Black Holes: Observational Evidence
Slide 18 of 24
Here we see a picture taken by the Hubble Space telescope a few years ago. It shows a (supposed) black hole at the center of a distant galaxy. This black hole was formed by the gravitational collapse of 500 million stars which all converged at the center of the galaxy. The central disc is 400 light years across. This is a distance equivalent to how far light would travel in 400 years. To get a feeling for how big this is, consider that the speed of light is about one billion kilometers an hour. Now try to imagine how far light would get in one year. The distance across the center of this galaxy is 400 times greater.
Although the scale of this galactic black hole is very different from the artist's rendition on the previous slide, the general features are the same: stars seem to be swirling around a very dense black hole at the center of the galaxy before being sucked down the drain.
There is in fact strong evidence that huge black holes like this exist at the center of most galaxies, including around own.

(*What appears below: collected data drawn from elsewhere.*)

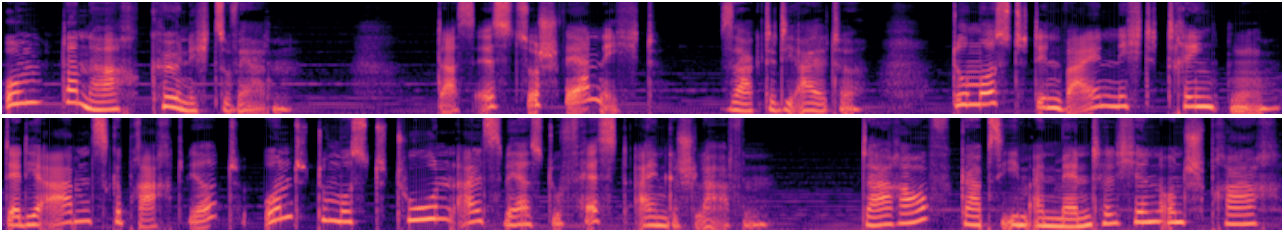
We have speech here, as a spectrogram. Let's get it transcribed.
um danach König zu werden. Das ist so schwer nicht, sagte die Alte. Du musst den Wein nicht trinken, der dir abends gebracht wird, und du musst tun, als wärst du fest eingeschlafen. Darauf gab sie ihm ein Mäntelchen und sprach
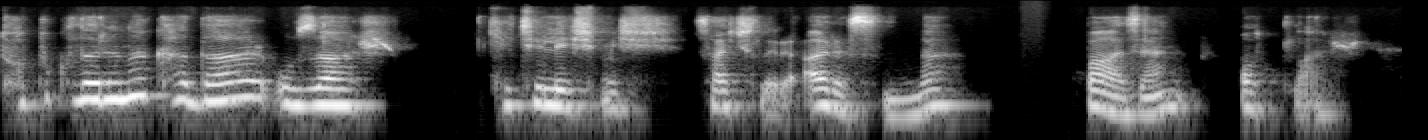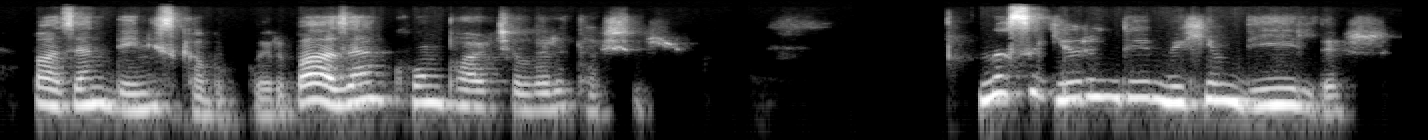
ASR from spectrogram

So black holes appear to exist. Now on to Hawking's
attempt at synthesis, and the resulting discord.